Nothing outside the stretch is wanted. Repeat exactly the lines of the listing below from the one that contains "Mel spectrograms of" through the one that contains "Recorded with microphones", both ends included.

DATA TO EXAMINE »
#####
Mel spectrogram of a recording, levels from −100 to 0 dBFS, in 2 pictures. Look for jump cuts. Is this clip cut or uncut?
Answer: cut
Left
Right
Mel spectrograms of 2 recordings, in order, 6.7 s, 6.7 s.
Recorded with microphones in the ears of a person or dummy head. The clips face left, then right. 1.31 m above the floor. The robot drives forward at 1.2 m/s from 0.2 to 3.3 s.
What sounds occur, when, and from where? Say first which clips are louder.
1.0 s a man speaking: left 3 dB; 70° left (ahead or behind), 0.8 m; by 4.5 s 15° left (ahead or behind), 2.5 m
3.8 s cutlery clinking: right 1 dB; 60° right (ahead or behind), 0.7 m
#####
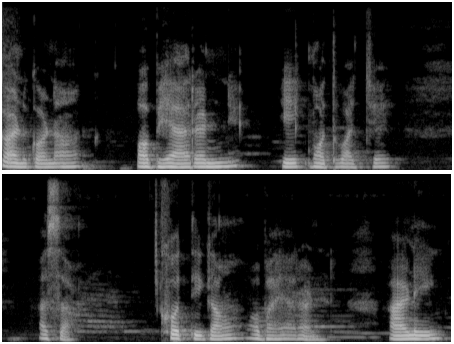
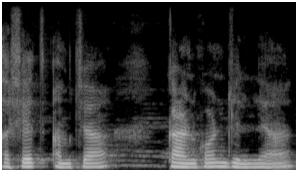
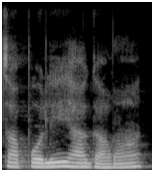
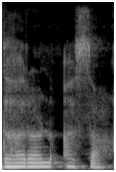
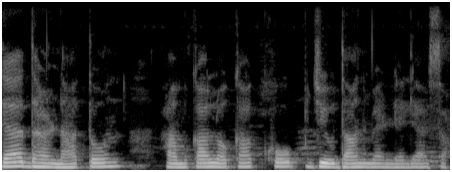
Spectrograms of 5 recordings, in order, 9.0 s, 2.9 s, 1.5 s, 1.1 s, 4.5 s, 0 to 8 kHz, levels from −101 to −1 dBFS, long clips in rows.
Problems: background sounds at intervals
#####
TASK RESULT »
Mel spectrograms of 2 recordings, in order, 6.7 s, 6.7 s.
Recorded with microphones in the ears of a person or dummy head. The clips face left, then right. 1.31 m above the floor. The robot drives forward at 1.2 m/s from 0.2 to 3.3 s.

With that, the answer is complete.